Well, so Big Sis tells me – she was listening on Sunday night. Is Mr Norton confusing Bloggers with Saturation-TV-Presenters? STPs are the ones who start off doing one programme, then they do another, then they get a regular slot and then they end up doing the same-old-same-old EVERY NIGHT OF THE WEEK.  Was it Congreve who said ‘Hell hath no fury like a blogger scorned!’

I am constantly amazed at what I find out from reading other people’s blogs, not to mention being comforted to discover that other people suffer domestic drudgery and come through it brain in tact. Reading blogs is a bit like chatting to a stranger on a train – okay there may be a few nutters and orange eaters out there, but sometimes what they say is funny/valid/touching/thought provoking/worth repeating.

Today for example I have learned that there is a project called Chance UK which organises volunteer mentors for vulnerable children (aged 5-11yrs). I had a crash lesson in the strategy of the 3 for 2 and BOGOHP offers in the booksellers world. I saw a great photograph of colour ordered book shelves. I also learned about a ‘library without a roof’ where homeless readers can borrow books – but can I find the link now? Perhaps if anyone knows where I read about this they’d let me know!

All in all I think blogging is great and I’m fairly hooked. I just don’t meet so many people nowadays, it seems to be work/home/sleep/ with huge dollops of TV, where I am battered with the wit and wisdom of the likes of Mr Norton. If I do meet interesting/funny/odd people I usually have to rush off to work/home/sleep before I get a good chance to have a proper chat. So long live the blog I say! I do have real fleshed out friends but I also enjoy the company of strangers.

(Good old Big Sis – has since added a comment which shows link to library without a roof – click on comments if you want to read it.)


some bunnies in a box

Having spent several hours on the telephone to my sister Ruth I have managed to master the rudiments of this site. Her talent lies in translating jargon into real-speak. She makes no claim to be an expert or to understand how all of this works but de-mystifies it enough to make it feel possible.
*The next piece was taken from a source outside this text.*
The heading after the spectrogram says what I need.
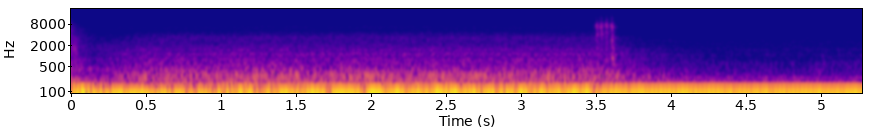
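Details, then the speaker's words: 1996 Mazda NA Miata, hot, with the idle air control valve taped off to chase an idle surge while braking: it idles very low and heavy with a deep steady rumble. "well it's idling very [Music] low H right back down"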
I am going to add a photograph just to prove to her that I can!